> HOW TO COMPLETE THIS TASK: Leaving out every picture, please repeat exactly the line that contains "Turn the spectrogram above into text." and each line after it through the final line below.

[Data entries]
==========

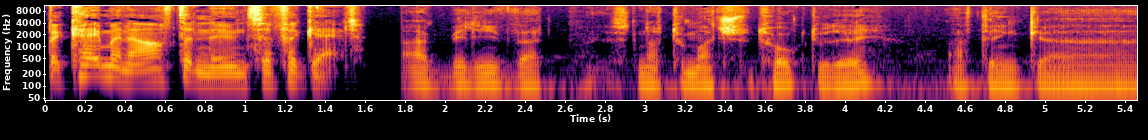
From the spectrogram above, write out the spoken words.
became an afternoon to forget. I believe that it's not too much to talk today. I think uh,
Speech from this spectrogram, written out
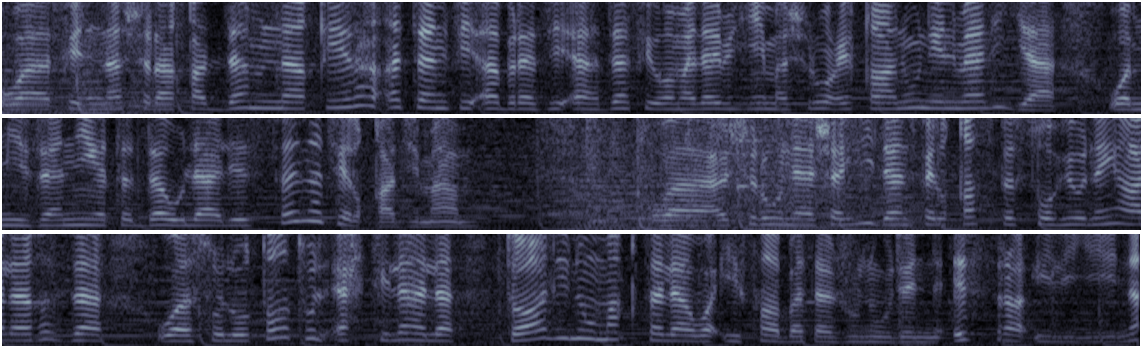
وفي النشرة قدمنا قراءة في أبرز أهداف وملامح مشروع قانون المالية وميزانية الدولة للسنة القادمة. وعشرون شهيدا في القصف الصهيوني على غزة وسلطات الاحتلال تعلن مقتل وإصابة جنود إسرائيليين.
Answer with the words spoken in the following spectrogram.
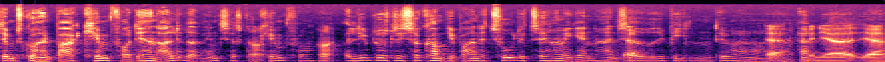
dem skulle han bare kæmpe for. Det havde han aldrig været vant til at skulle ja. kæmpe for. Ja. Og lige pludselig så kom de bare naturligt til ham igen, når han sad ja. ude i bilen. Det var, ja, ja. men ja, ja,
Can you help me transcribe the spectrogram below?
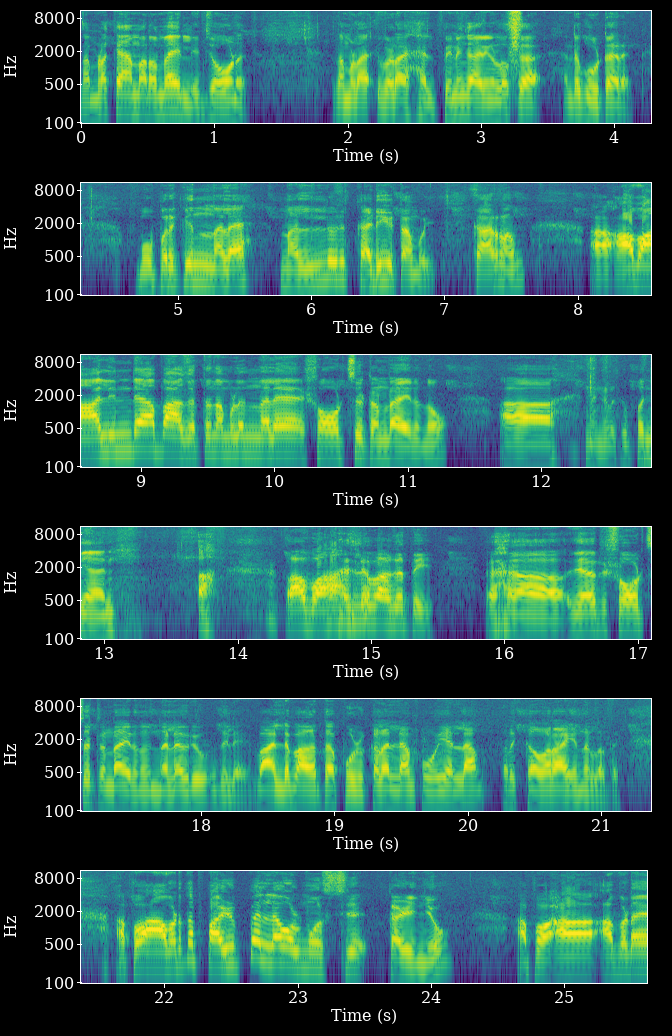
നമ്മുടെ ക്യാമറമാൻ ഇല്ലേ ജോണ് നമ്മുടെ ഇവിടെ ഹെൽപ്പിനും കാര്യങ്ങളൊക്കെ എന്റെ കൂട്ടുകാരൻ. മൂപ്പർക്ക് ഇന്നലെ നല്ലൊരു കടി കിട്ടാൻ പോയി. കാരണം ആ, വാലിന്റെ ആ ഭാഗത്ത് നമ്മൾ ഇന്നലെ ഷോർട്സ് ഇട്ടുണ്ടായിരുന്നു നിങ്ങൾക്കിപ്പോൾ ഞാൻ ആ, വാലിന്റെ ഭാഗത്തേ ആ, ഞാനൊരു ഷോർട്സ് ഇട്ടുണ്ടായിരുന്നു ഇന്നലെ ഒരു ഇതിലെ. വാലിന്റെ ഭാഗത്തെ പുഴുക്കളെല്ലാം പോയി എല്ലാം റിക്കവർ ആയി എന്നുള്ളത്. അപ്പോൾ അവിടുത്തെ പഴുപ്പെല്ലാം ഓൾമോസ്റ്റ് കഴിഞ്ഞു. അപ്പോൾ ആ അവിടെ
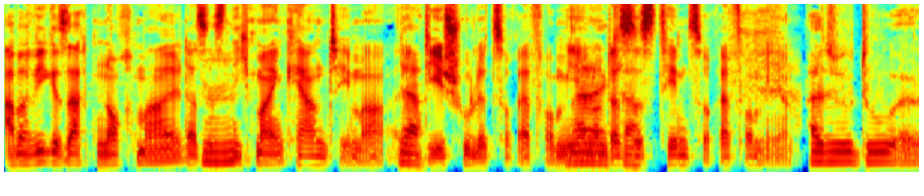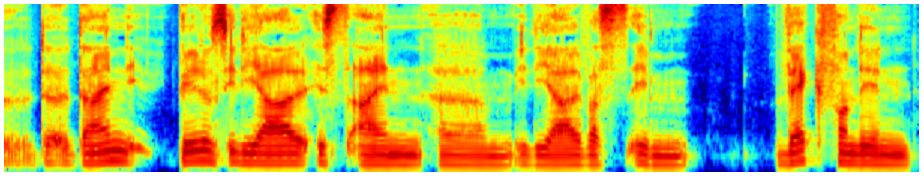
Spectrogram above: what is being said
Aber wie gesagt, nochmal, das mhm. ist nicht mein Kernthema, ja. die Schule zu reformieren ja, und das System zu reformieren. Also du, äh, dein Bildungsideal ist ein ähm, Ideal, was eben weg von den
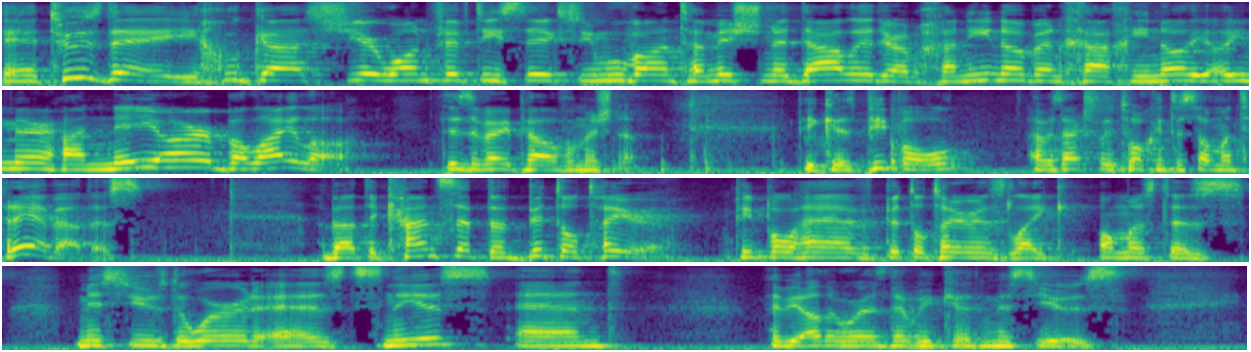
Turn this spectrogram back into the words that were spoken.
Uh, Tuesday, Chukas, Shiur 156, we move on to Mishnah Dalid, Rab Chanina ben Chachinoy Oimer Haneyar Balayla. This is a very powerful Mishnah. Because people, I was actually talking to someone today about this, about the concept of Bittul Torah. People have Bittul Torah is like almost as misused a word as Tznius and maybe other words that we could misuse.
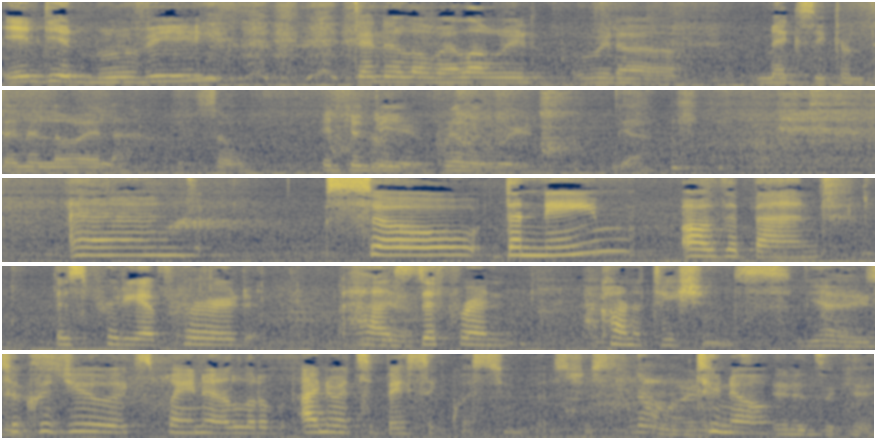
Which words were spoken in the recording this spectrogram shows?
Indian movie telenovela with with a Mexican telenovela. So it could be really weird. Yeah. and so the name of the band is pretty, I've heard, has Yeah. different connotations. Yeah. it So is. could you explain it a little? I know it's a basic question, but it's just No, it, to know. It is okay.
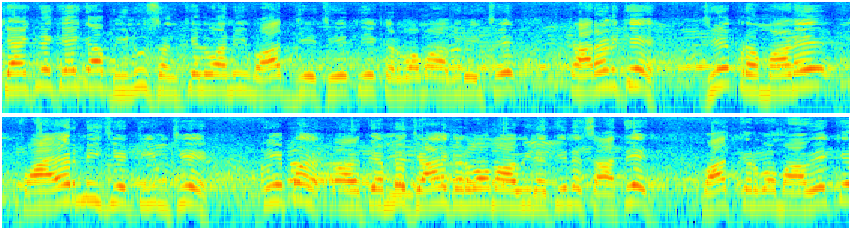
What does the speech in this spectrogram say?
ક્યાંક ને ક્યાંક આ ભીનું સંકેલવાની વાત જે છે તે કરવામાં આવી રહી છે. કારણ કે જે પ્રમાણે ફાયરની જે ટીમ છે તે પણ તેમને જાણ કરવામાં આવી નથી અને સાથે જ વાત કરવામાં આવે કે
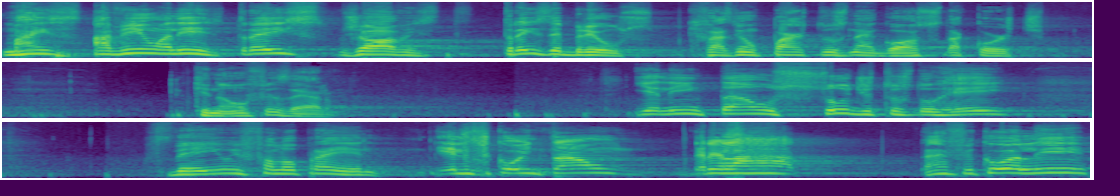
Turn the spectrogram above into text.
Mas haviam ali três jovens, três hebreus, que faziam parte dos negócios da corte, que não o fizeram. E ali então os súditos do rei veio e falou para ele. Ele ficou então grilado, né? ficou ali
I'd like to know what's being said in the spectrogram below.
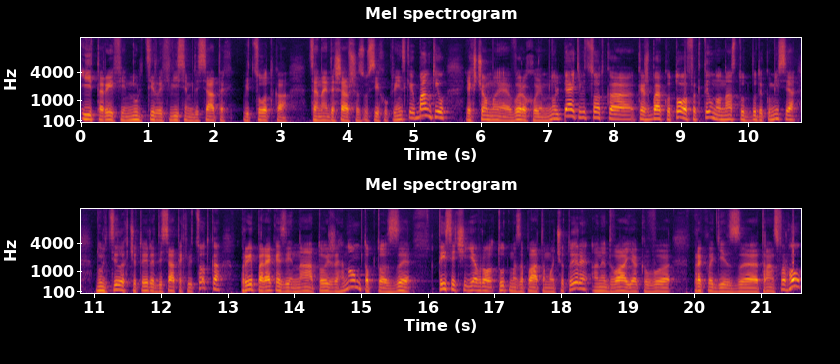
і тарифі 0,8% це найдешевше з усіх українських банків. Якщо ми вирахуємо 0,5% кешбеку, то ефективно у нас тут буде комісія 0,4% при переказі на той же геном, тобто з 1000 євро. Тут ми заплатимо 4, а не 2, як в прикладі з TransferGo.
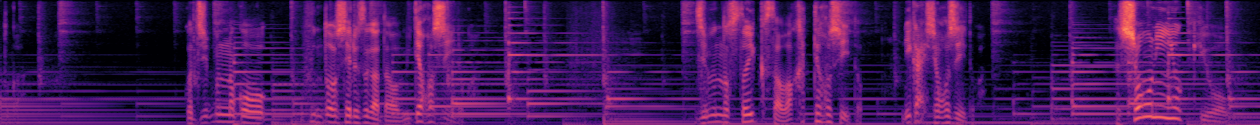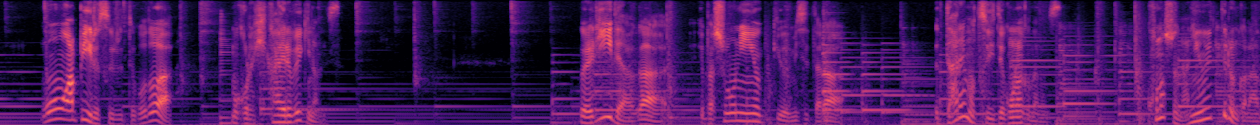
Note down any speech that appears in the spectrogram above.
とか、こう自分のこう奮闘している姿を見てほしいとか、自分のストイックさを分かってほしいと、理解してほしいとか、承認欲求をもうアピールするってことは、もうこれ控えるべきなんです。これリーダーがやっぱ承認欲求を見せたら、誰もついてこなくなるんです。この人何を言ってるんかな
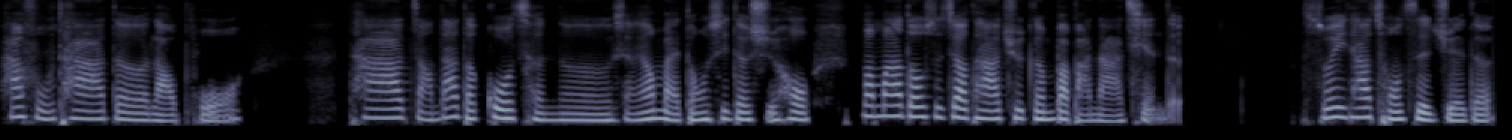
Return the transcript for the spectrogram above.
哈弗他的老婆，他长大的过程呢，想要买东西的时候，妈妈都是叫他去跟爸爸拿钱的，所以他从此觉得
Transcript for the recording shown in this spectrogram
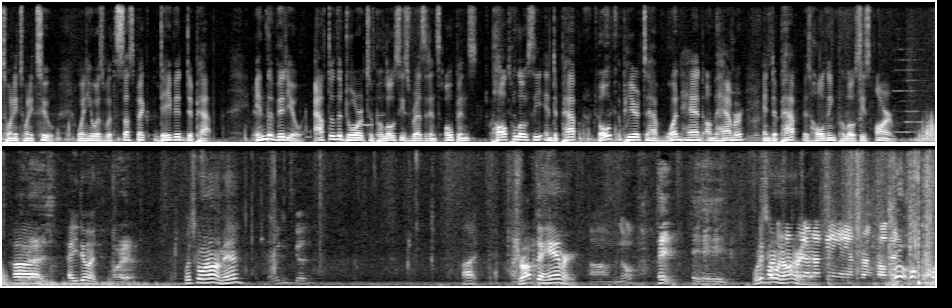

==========

> REPLY:
Turn the spectrogram above into text.
Mas haviam ali três jovens, três hebreus, que faziam parte dos negócios da corte, que não o fizeram. E ali então os súditos do rei veio e falou para ele. Ele ficou então grilado, né? ficou ali
I'd like to know what's being said in the spectrogram below.
і тарифі 0,8% це найдешевше з усіх українських банків. Якщо ми вирахуємо 0,5% кешбеку, то ефективно у нас тут буде комісія 0,4% при переказі на той же геном, тобто з 1000 євро. Тут ми заплатимо 4, а не 2, як в прикладі з TransferGo.
Note down any speech that appears in the spectrogram above.
とか、こう自分のこう奮闘している姿を見てほしいとか、自分のストイックさを分かってほしいと、理解してほしいとか、承認欲求をもうアピールするってことは、もうこれ控えるべきなんです。これリーダーがやっぱ承認欲求を見せたら、誰もついてこなくなるんです。この人何を言ってるんかな
Return the transcript for the spectrogram above.
哈弗他的老婆，他长大的过程呢，想要买东西的时候，妈妈都是叫他去跟爸爸拿钱的，所以他从此觉得
Transcript for the recording shown in this spectrogram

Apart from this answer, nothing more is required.